Task statement: Starting with the first line and ending with the last, copy the entries word for word.
-------- Given data --------
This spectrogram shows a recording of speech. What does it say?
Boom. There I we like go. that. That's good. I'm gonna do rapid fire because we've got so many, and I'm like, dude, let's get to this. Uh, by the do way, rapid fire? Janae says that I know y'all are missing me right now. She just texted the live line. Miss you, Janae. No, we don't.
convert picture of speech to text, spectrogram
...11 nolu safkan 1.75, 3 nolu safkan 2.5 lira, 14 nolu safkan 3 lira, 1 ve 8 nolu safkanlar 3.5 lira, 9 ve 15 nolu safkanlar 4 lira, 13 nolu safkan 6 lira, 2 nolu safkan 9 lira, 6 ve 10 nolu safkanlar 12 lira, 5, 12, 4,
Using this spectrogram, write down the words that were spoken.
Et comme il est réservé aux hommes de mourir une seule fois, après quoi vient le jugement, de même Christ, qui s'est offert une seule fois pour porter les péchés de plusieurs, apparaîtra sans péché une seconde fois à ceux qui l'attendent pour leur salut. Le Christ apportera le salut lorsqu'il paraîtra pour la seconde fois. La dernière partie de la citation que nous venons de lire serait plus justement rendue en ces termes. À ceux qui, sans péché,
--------
Response to the exercise:
This spectrogram shows a recording of speech. What does it say?
Boom. There I we like go. that. That's good. I'm gonna do rapid fire because we've got so many, and I'm like, dude, let's get to this. Uh, by the do way, rapid fire? Janae says that I know y'all are missing me right now. She just texted the live line. Miss you, Janae. No, we don't.
convert picture of speech to text, spectrogram
...11 nolu safkan 1.75, 3 nolu safkan 2.5 lira, 14 nolu safkan 3 lira, 1 ve 8 nolu safkanlar 3.5 lira, 9 ve 15 nolu safkanlar 4 lira, 13 nolu safkan 6 lira, 2 nolu safkan 9 lira, 6 ve 10 nolu safkanlar 12 lira, 5, 12, 4,
Using this spectrogram, write down the words that were spoken.
Et comme il est réservé aux hommes de mourir une seule fois, après quoi vient le jugement, de même Christ, qui s'est offert une seule fois pour porter les péchés de plusieurs, apparaîtra sans péché une seconde fois à ceux qui l'attendent pour leur salut. Le Christ apportera le salut lorsqu'il paraîtra pour la seconde fois. La dernière partie de la citation que nous venons de lire serait plus justement rendue en ces termes. À ceux qui, sans péché,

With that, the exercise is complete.